How to Pay Yourself as a Business Owner

One of the most common questions I get from readers is how to pay themselves as a business owner. It’s a great question and one that deserves a detailed answer. After all, paying yourself is one of the most important aspects of being a business owner. Get it wrong, and you could find yourself in financial trouble. Get it right, and you’ll be on your way to a prosperous future.

There are two main ways to take money out of your business – through a salary or an owner’s draw.

Salary – If you are in business, it is important to pay yourself as an employee of your company. This ensures that taxes will be withheld from every paycheck just like if they were working for someone else and the IRS has a “reasonable compensation requirement” which means this practice should follow what others doing similar jobs get paid around them.

Owner’s draw – You have the option of drawing money from your business’s profits on an as-needed basis. This can be done up to what you put into the company, which is called owner’s equity.
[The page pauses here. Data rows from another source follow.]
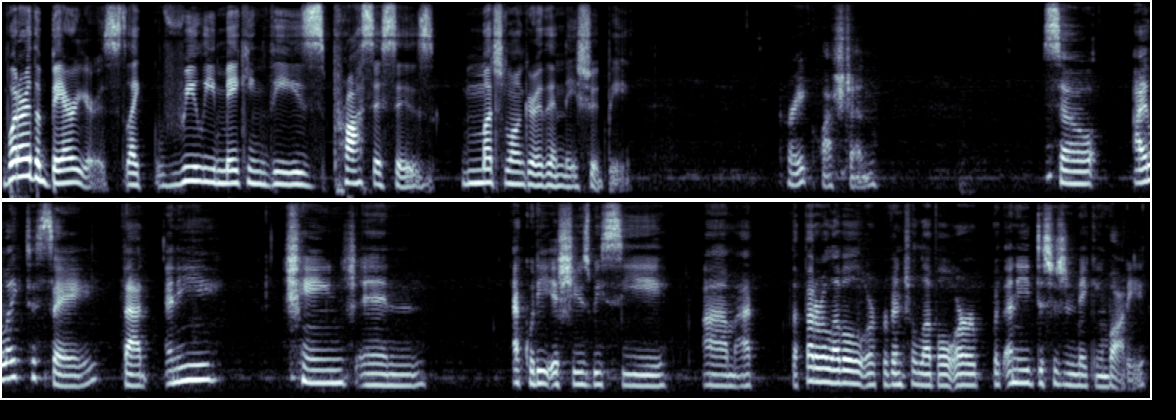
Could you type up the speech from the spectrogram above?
What are the barriers like really making these processes much longer than they should be? Great question. So i like to say that any change in equity issues we see um, at the federal level or provincial level or with any decision making body,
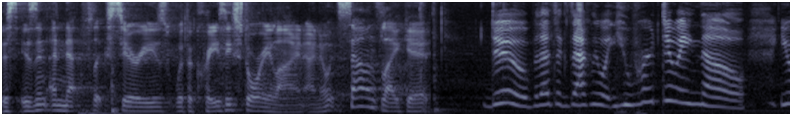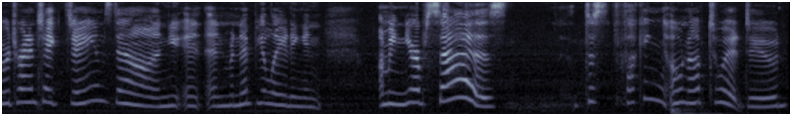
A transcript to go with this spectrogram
This isn't a Netflix series with a crazy storyline. I know it sounds like it. Dude, but that's exactly what you were doing, though. You were trying to take James down and you and, and manipulating, and I mean, you're obsessed. Just fucking own up to it, dude.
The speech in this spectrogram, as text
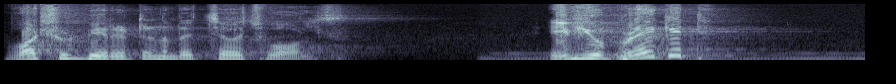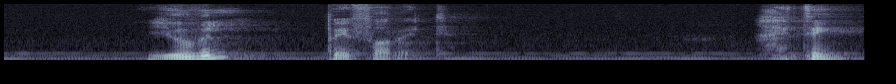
What should be written on the church walls? If you break it, you will pay for it. I think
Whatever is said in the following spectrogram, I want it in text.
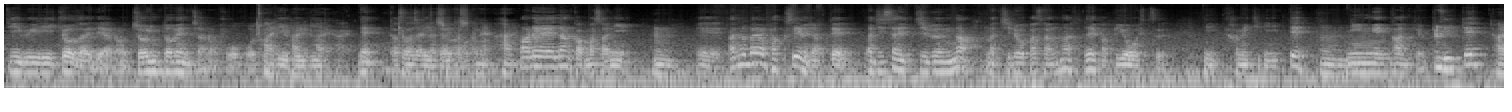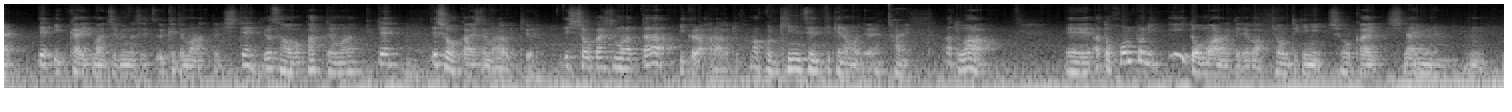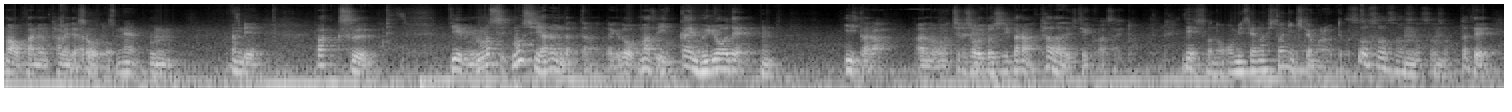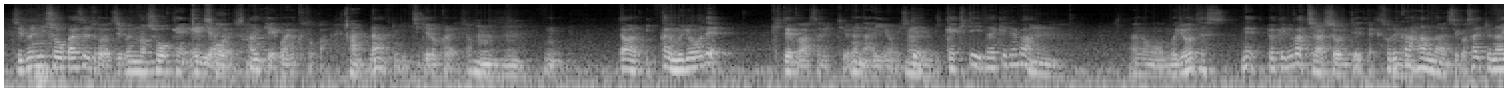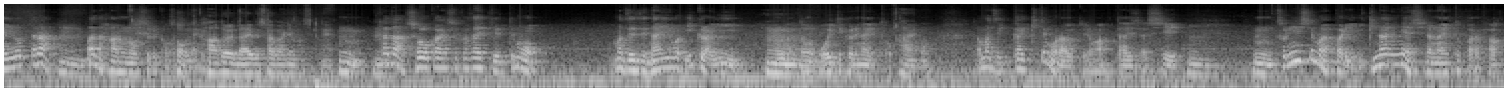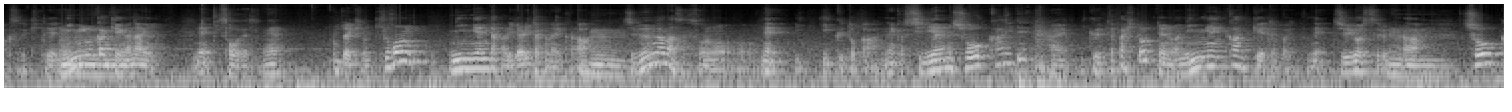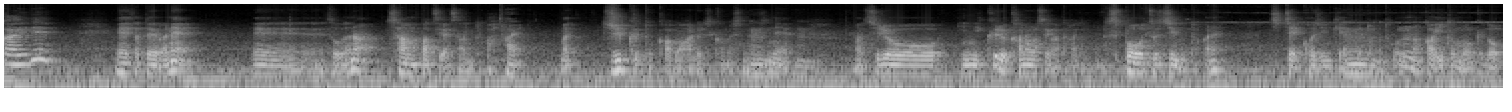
DVD 教材であのジョイントベンチャーの方法ではいはいはい DVD はい。ね出させていただいたことねはい。あれなんかまさに、うん。えーあれの場合はファックス DM じゃなくて、まあ、実際自分が、まあ、治療家さんが例えば美容室に髪切りに行って、うん。人間関係を築いて、はい。で一回、まあ、自分の説受けてもらったりして予算を分かってもらってで紹介してもらうっていう。で紹介してもらったらいくら払うとか、まあ、これ金銭的なものだよね。はい。あとは、えーあと本当にいいと思わなければ基本的に紹介しないよね、うん。うん。まあ、お金のためであろうと。そうですね。ううん。んなんでファックス DM にもしもしやるんだったらだけどまず1回無料でうん。いいからあのチラシ置いてほしいからタダで来てくださいと。でそのお店の人に来てもらうってことそうそうそうそうそう、んんだって自分に紹介するってことは自分の証券エリアで半径500とか、はい。長くても1キロくらいでしょ、うんうん。うん。だから1回無料で来てくださいっていうような内容にして、うん。1回来ていただければ、うん。あの無料です。でよければチラシを置いていただくそれから判断してくださいという内容だったら、うん。まだ反応するかもしれない。けどハードルだいぶ下がりますね。うん、ただ紹介してくださいって言っても、まあ、全然内容はいくらいいものだとも置いてくれないと、はい。まず1回来てもらうっていうのは大事だし、うん。うん、それにしてもやっぱりいきなりね知らない人からファックス来てうん。人間関係がない、ね。そうですね基本人間だからやりたくないから、うん。自分がまずそのねい行くとか何か知り合いの紹介ではい。行くやっぱ人っていうのは人間関係とやっぱりね重要視するから、うん。紹介で、えー例えばね、えーそうだな散髪屋さんとか、はい。まあ、塾とかもあるかもしれないですね、うんうんまあ、治療院に来る可能性が高い。スポーツジムとかねちっちゃい個人契約とか、うん。なのがいいと思うけど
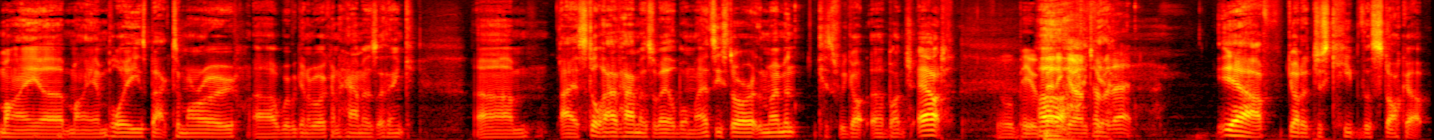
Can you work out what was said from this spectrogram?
My uh, my employees back tomorrow. Uh, where we're going to work on hammers. I think. Um, I still have hammers available in my Etsy store at the moment because we got a bunch out. Well, people better Oh, get on top yeah. of that. Yeah, I've got to just keep the stock up.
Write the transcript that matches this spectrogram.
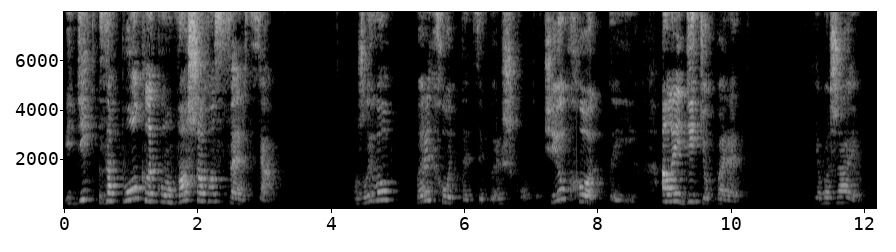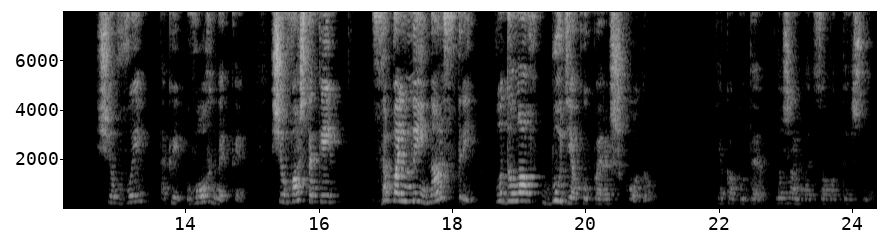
Ідіть за покликом вашого серця. Можливо, переходьте ці перешкоди, чи обходьте їх, але йдіть уперед. Я бажаю, щоб ви такі вогники, щоб ваш такий запальний настрій подолав будь-яку перешкоду, яка буде, на жаль, на цьому тижні.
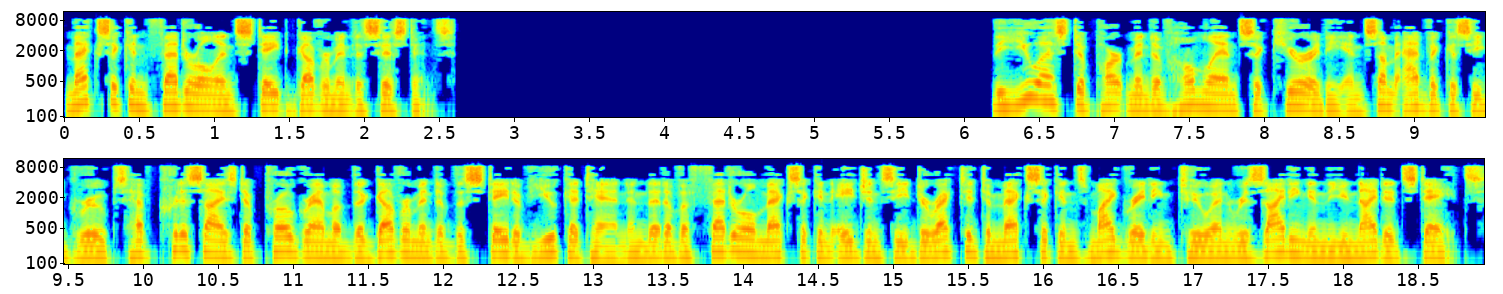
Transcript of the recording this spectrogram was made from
Mexican federal and state government assistance The U.S. Department of Homeland Security and some advocacy groups have criticized a program of the government of the state of Yucatan and that of a federal Mexican agency directed to Mexicans migrating to and residing in the United States.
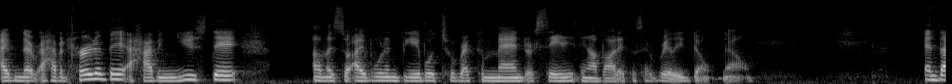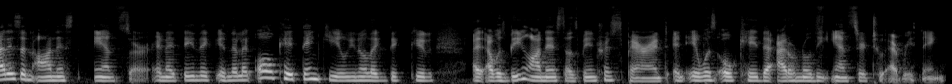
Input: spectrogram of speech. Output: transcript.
I've never, I haven't heard of it. I haven't used it. Um, so I wouldn't be able to recommend or say anything about it because I really don't know. And that is an honest answer. And I think they, and they're like, oh, okay, thank you. You know, like they could, I, I was being honest, I was being transparent, and it was okay that I don't know the answer to everything.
It might make more sense for this portion of income or resources to be set aside regularly so they’re available when needed without having too much uncertainty surrounding them due to tax bills.

When deciding how much to pay yourself, it’s important to consider average salaries for entrepreneurs. Ultimately, the goal is to make sure all operational expenses are taken care of before you take any money for yourself.

So, how do you pay yourself as a business owner? The answer to that question depends on your business’s structure, stage of growth, and personal finances.

  1. Business Structure – The first factor to consider when paying yourself as a business owner is your business’s structure. Are you a sole proprietor? A partnership? A limited liability company (LLC)? Each type of business has different rules when it comes to paying yourself. For example, sole proprietorships technically don’t have to pay themselves, because they are one and the same. The money the business makes is the money the sole proprietor makes. Partnerships are similar in that partners can just take money out of the business whenever they need or want to. LLCs are a bit more complicated because LLC owners are considered employees of the LLC. This means that they have to pay themselves a salary, just like any other employee. The salary can be whatever the LLC owners agree upon, but it must be reasonable given the duties performed and skills required.
  2. Growth Stage – The next factor to consider is your business’s growth stage. Are you in the startup phase? The growth phase? The mature phase? Your business’s growth stage will influence how much you can and should pay yourself as its owner. For example, if you’re in the startup phase, you probably won’t be able to pay yourself very much, if anything at all. This is because startups typically don’t have much revenue coming in, so there’s not much money to go around. On the other hand, if you’re in the growth or mature phases, you’ll likely be able to pay yourself more because your business will have more revenue coming in.
  3. Personal Finances – The final factor to consider is your personal finances. Do you have other sources of income? Do you have debt? Your personal finances will play a role in how much you can afford to pay yourself from your business’s earnings. If you have other sources of income, such as a spouse’s salary or investments, you may be able to afford to take less from your business. On the other hand, if you have high levels of debt, you may need to take more from your business in order to make ends meet.

Paying yourself as a business owner is an important part of financial planning—but there’s no one-size-fits-all answer. The best way to approach it is by taking into consideration your business structure, stage of growth, and personal finances. With that information in hand, you can decide whether a salary or an owner’s draw makes more sense for you—and set up a payment plan that works for both you and your business.

If you’re looking for more information about paying yourself as a business owner or want help setting up a system that works for you, BOOK A FREE CLARITY CALL with me today!

Bookkeeping, Budget, Small Business

September 26, 2022

Prudence Rufus